In addition to Canarian palms, I saw a striking plant with a vertical stem and what looked like tiny yellow and orange bananas. The bees were loving it. I messaged Alfonso and he explained with his usual fervor. Pita závila was its name, and it was a kind of aloe vera. Like many aloes, it's used to heal the skin and in creams for other therapeutic purposes. In the past, it was used to treat chickens with respiratory problems.

I passed by a very empty farmer's market -- it's next open on Saturday -- and browsed a gourmet food market with beautifully presented hams, cheeses, pastries, and wines. I continued downhill and stopped for an early lunch at Bodegón Casa Pa.

I was the only diner; it wasn't much past eleven. The menu was on a chalkboard next to the kitchen. I ordered grilled cheese and pork with caramelized onions.

"And to drink?"

"Is there a wine list?"

"No. We have just one wine."

"OK, I'll have that one."

"A quartino?"

"Yes...red. Whose wine is it?

"It's my uncle's."

The wine came in what looked like a repurposed condiment bottle; they hadn't even gotten the label off completely.

The cheese arrived, three large triangles drizzled with a blue sauce.
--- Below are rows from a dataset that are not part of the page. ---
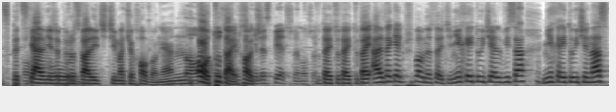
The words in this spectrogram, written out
specjalnie, O żeby kurde. rozwalić ci maciochowo, nie? No, o, to tutaj, rzeczywiście chodź. niebezpieczne może. Tutaj, tutaj, tutaj, ale tak jak przypomnę, słuchajcie, nie hejtujcie Elvisa, nie hejtujcie nas,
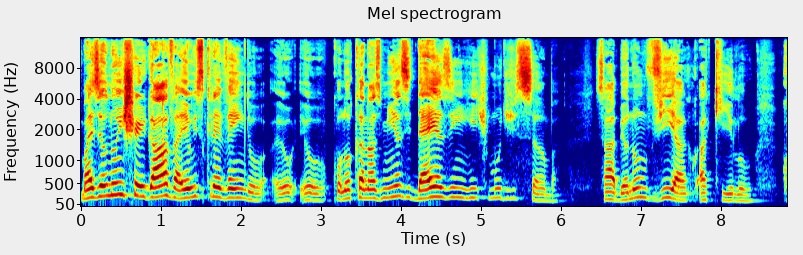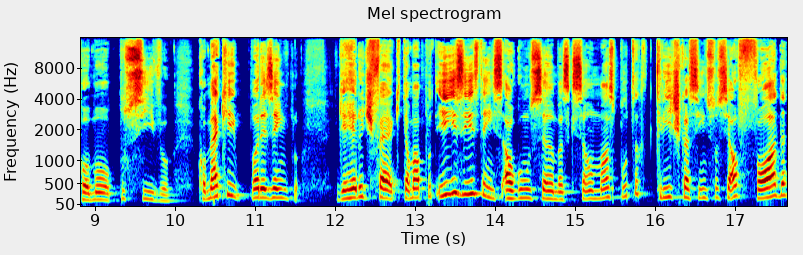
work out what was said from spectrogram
mas eu não enxergava eu escrevendo, eu, eu colocando as minhas ideias em ritmo de samba, sabe? Eu não via aquilo como possível. Como é que, por exemplo, Guerreiro de Fé, que tem uma puta... E existem alguns sambas que são umas puta crítica, assim, social foda,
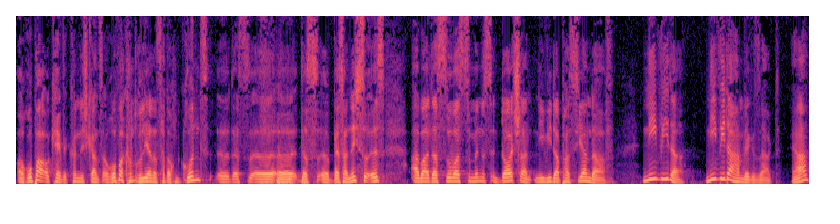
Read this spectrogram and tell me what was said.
Europa, okay, wir können nicht ganz Europa kontrollieren, das hat auch einen Grund, äh, dass äh, äh, das äh, besser nicht so ist, aber dass sowas zumindest in Deutschland nie wieder passieren darf. Nie wieder. Nie wieder haben wir gesagt, ja?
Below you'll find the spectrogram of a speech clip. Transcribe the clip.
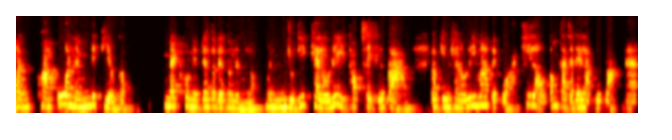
มันความอ้วนเนี่ยไม่ได้เกี่ยวกับ macronutrient ตัวเดียวตัวหนึ่งหรอกมันอยู่ที่แคลอรี่ toxic หรือเปล่า เรากินแคลอรี่มากไปกว่าที่เราต้องการจะได้รับหรือเปล่านะ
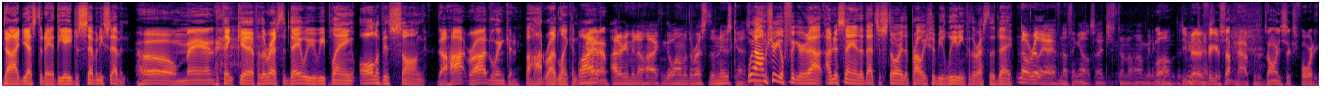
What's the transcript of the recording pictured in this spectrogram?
died yesterday at the age of 77. Oh man, I think uh, for the rest of the day, we will be playing all of his song, the hot rod Lincoln. The Hot Rod Lincoln. Well, I Yeah. don't, I don't even know how I can go on with the rest of the newscast. Well, I'm sure you'll figure it out. I'm just saying that that's a story that probably should be leading for the rest of the day. no, really, I have nothing else. I just don't know how I'm going to go on Well, with this. you better newscast. figure something out because it's only six forty.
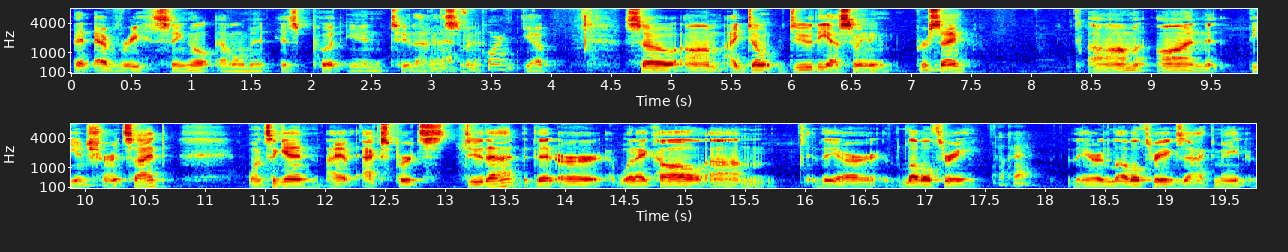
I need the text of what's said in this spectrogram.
that every single element is put into that That's estimate. important. Yep. So um, I don't do the estimating per se. Um, on the insurance side, once again, I have experts do that that are what I call um, they are level three. Okay. They are level three Xactimate.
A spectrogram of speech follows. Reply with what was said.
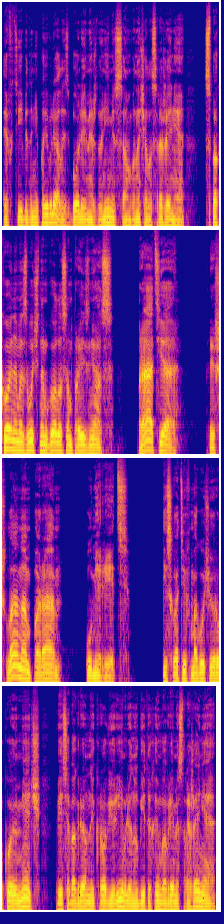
Эфтибеда не появлялась более между ними с самого начала сражения, спокойным и звучным голосом произнес «Братья, пришла нам пора умереть». И, схватив могучую рукою меч, весь обогренный кровью римлян, убитых им во время сражения,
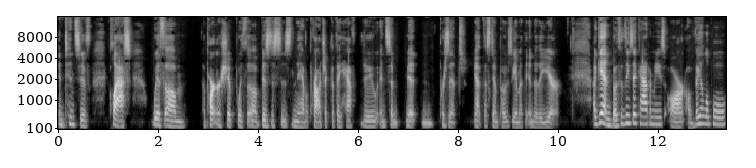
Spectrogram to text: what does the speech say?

"What is the sauce?"

"Miel y arándanos."

Honey and -- "Aran...?"


I hadn't learned the word for blueberries. Sure, they looked and tasted like blueberries, and perhaps I appeared new to the world for not having recognized them. But for all I knew they were a Canarian relative, with a completely different name, unique to that hill under Tacoronte. After all, there was something called a wreckfish. And possibly paraschlooping.

The pork was as wonderful as yesterday's; the blueberries and then the sweet onions gave the meal a sense of brunch, and it was the appropriate time of day.

I continued down, past more vineyards, and listened to the airing of "English Time" on Radio Sur Adeje. The first interview was with David Perez, the delegate head of Tenerife tourism. He was excited about the restart of direct flights between the United States and Tenerife after many years: United will fly from Newark to Tenerife's south airport and back twice a week starting in June.

My interview with Clio O'Flyn, roughly the second half of the show, seemed unedited from what I remembered of our conversation. I hadn't been positive, after our talk, whether it would air. We'd conducted the interview by phone, and I'd stayed on the line to see whether there would be any wrap-up conversation. All I'd heard was someone on the other end saying, "He's cute," and then the call had ended.

I wished we'd all gotten to talk together. Nonstop flights from Newark to Tenerife are a major improvement. They put Tenerife not much farther than Aruba. Sure, they're to the south airport -- I think the north is more interesting, with the mountains, the major wine regions, the string of coastal towns from Buenavista to El Sauzal, and the cities of La Laguna and Santa Cruz. But the island isn't that big, the bus service is excellent, and El Médano and Costa Adeje are fine places for some fun and sun in the south.

The program ended as I reached the junction with TF-13, which runs from La Laguna to Punta del Hidalgo. I followed it down to the latter, pausing briefly after Bajamar to admire the surfers far down below. The waves seemed tremendous and formed in tiers; the good surfers could ride them for more than 15 seconds.

Punta del Hidalgo is another fishing village, the end of the line as far as coastal road access is concerned. The Atlantis Park Resort was only about a third full, I judged from the number of keys remaining in the mailbox grid behind the reception desk. It had a pool (too cold for me to swim, but others took the plunge) and surprisingly well-appointed suites with kitchenettes, more like apartments.

This entire trip I've struggled with trying to finish each day's walk before sundown, but I completed today's short segment just before three. I had time for a short nap by the pool, a proper sundowner, and a walk along the beach before dinner. The meal was limpets and wreckfish at the fishermen's association -- what and where else?

Go on to day 11